WHAT YOU WILL DO: Write out the entries exactly, pictures excluded.

==== THE INPUT

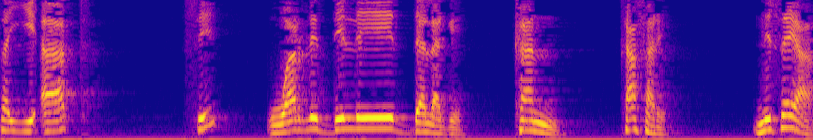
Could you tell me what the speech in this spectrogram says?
sayyi'aat? Si warri dilii dalage kan kafare ni seyaa.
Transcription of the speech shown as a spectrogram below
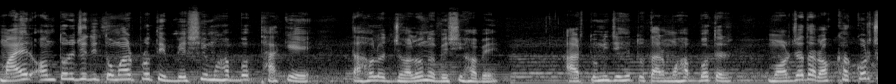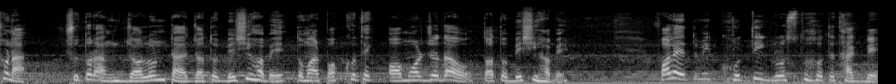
মায়ের অন্তরে যদি তোমার প্রতি বেশি মহাব্বত থাকে, তাহলে জ্বলনও বেশি হবে। আর তুমি যেহেতু তার মহাব্বতের মর্যাদা রক্ষা করছ না সুতরাং জ্বলনটা যত বেশি হবে, তোমার পক্ষ থেকে অমর্যাদাও তত বেশি হবে। ফলে তুমি ক্ষতিগ্রস্ত হতে থাকবে।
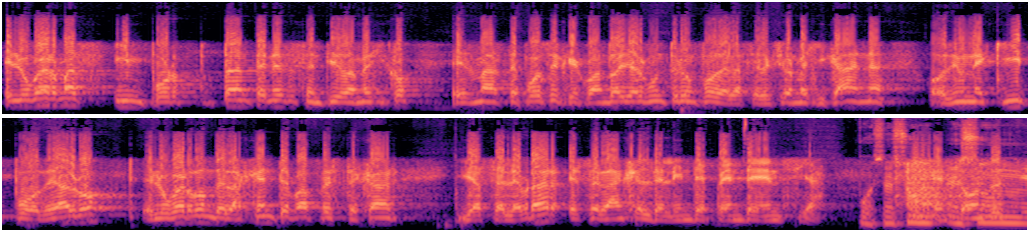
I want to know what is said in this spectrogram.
el lugar más importante en ese sentido de México. Es más, te puedo decir que cuando hay algún triunfo de la selección mexicana o de un equipo o de algo, el lugar donde la gente va a festejar y a celebrar es el Ángel de la Independencia. Pues es un,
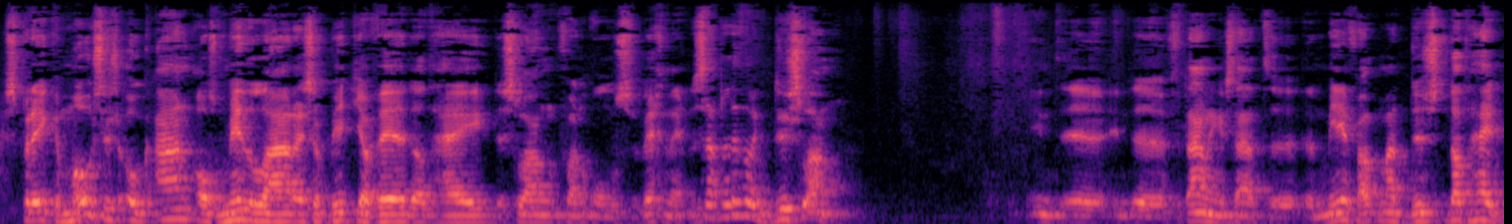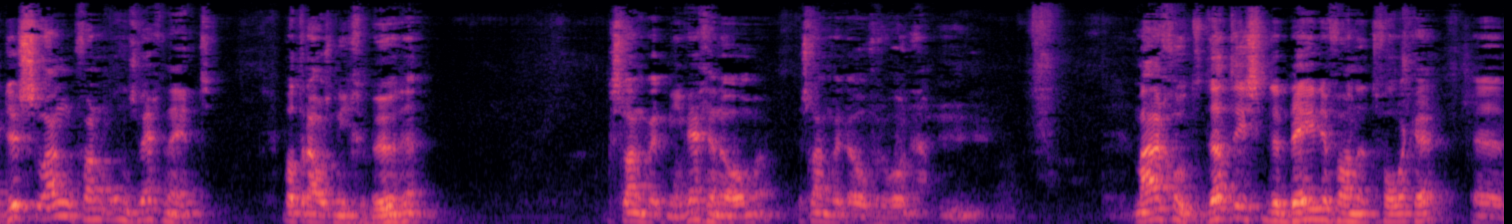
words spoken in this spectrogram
spreken Mozes ook aan als middelaar. Hij zegt, bid dat hij de slang van ons wegneemt. Er staat letterlijk de slang. In, de, in de vertalingen staat een meervat, maar dus dat hij de slang van ons wegneemt. Wat trouwens niet gebeurde. Slang werd niet weggenomen, de slang werd overwonnen. Maar goed, dat is de bede van het volk. Hè. Uh,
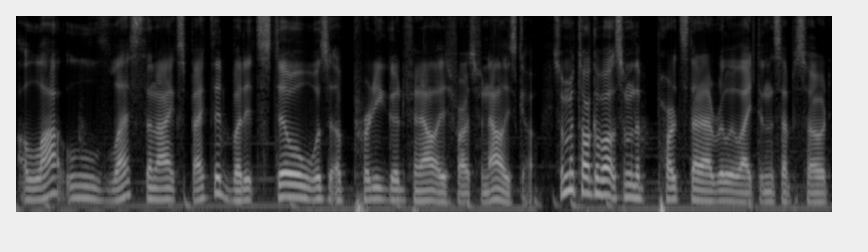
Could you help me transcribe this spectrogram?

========

RESPONSE:
Could you tell me what the speech in this spectrogram says?
sayyi'aat? Si warri dilii dalage kan kafare ni seyaa.
Transcription of the speech shown as a spectrogram below
মায়ের অন্তরে যদি তোমার প্রতি বেশি মহাব্বত থাকে, তাহলে জ্বলনও বেশি হবে। আর তুমি যেহেতু তার মহাব্বতের মর্যাদা রক্ষা করছ না সুতরাং জ্বলনটা যত বেশি হবে, তোমার পক্ষ থেকে অমর্যাদাও তত বেশি হবে। ফলে তুমি ক্ষতিগ্রস্ত হতে থাকবে।
I want to know what is said in this spectrogram.
el lugar más importante en ese sentido de México. Es más, te puedo decir que cuando hay algún triunfo de la selección mexicana o de un equipo o de algo, el lugar donde la gente va a festejar y a celebrar es el Ángel de la Independencia. Pues es un,
words spoken in this spectrogram
spreken Mozes ook aan als middelaar. Hij zegt, bid dat hij de slang van ons wegneemt. Er staat letterlijk de slang. In, de, in de vertalingen staat een meervat, maar dus dat hij de slang van ons wegneemt. Wat trouwens niet gebeurde. Slang werd niet weggenomen, de slang werd overwonnen. Maar goed, dat is de bede van het volk. Hè. Uh,
Could you help me transcribe this spectrogram?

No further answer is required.